(Entries taken from a collection)
== Segment start ==
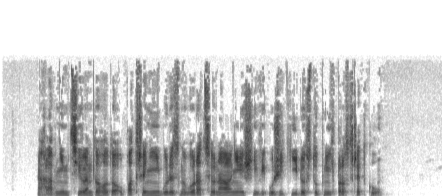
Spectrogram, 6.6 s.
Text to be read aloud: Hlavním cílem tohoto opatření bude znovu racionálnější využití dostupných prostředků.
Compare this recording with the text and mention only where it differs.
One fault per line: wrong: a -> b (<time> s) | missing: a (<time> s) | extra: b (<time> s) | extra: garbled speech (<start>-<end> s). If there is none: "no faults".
no faults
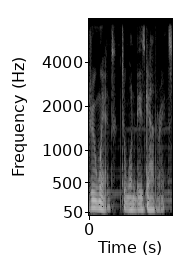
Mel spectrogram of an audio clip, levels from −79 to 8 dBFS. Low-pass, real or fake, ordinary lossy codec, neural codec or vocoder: 7.2 kHz; real; Opus, 64 kbps; none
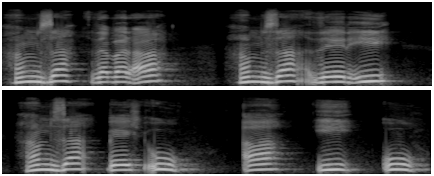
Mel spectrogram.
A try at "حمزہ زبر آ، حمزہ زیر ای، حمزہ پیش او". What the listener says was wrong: اور تھوڑا حمزہ کو واضح کرنا ہے کیونکہ یہ تفصیل نہ ہو جائے، نرم نہ ہو جائے. آ ای او.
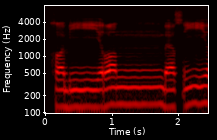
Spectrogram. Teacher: nun sukun atau tanwin berubah menjadi mim yang tersembunyi didengungkan dengan tempo dua harakat. Biasanya kalau di mushaf Utsmani atau mushaf Indonesia itu ada tulisan mim kecil di atas nun sukun ketika setelahnya ada ba. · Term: iqlab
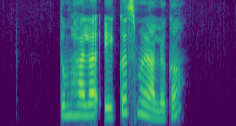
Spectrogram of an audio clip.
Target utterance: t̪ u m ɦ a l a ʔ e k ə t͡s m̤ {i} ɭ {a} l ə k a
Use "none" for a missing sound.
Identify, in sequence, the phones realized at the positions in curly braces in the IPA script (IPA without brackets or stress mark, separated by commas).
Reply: i, a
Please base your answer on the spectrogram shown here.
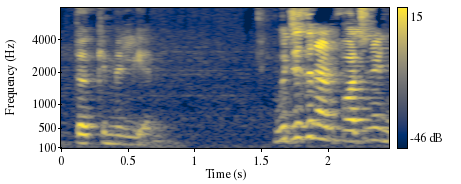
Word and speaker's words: Chameleon: Cha to sound like car, said the manager.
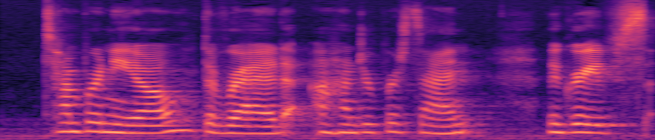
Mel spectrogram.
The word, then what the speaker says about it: Tempranillo: name, and I'm not going to try to pronounce it. So I throw want the you to. Tempranillo. Tempranillo.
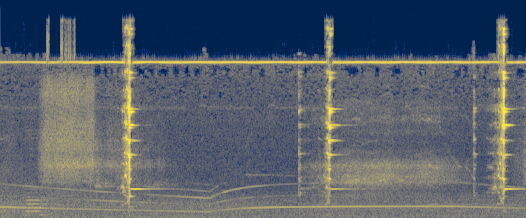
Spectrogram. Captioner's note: sirens wailing; knife ringing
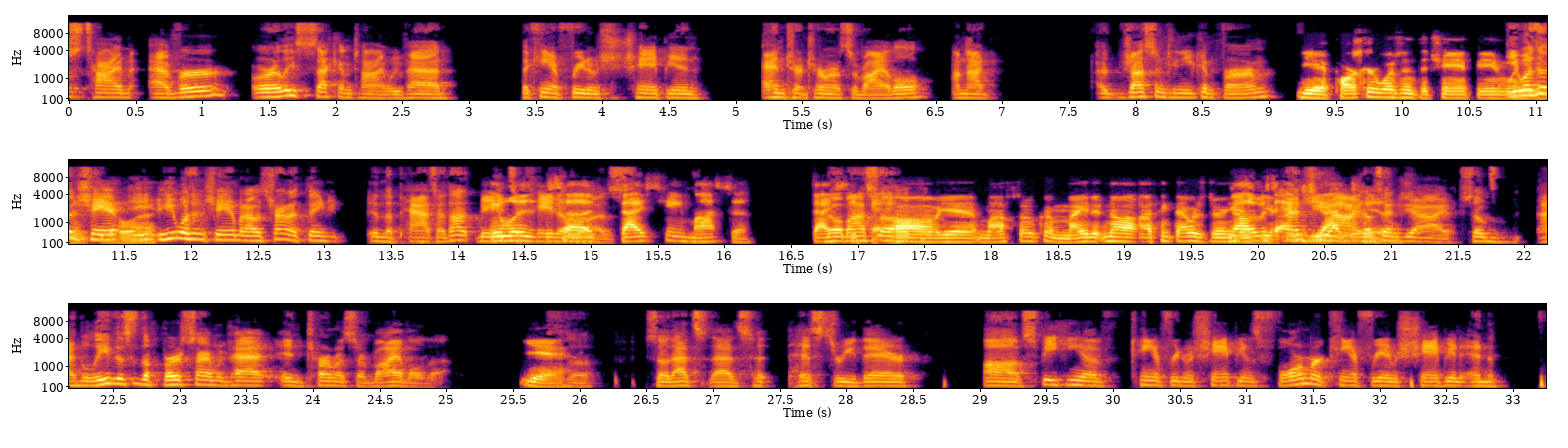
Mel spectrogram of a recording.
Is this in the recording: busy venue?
no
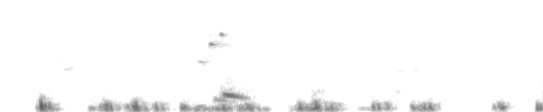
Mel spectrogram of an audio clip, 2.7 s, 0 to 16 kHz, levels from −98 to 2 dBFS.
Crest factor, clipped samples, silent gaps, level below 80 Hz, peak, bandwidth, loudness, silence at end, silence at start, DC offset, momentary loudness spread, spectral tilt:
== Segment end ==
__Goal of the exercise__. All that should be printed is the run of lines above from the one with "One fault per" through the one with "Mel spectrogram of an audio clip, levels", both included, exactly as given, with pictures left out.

__Result of this exercise__.
One fault per line: wrong: a -> b (<time> s) | missing: a (<time> s) | extra: b (<time> s) | extra: garbled speech (<start>-<end> s). If there is none: "no faults".
no faults
Mel spectrogram of an audio clip, levels from −79 to 8 dBFS. Low-pass, real or fake, ordinary lossy codec, neural codec or vocoder: 7.2 kHz; real; Opus, 64 kbps; none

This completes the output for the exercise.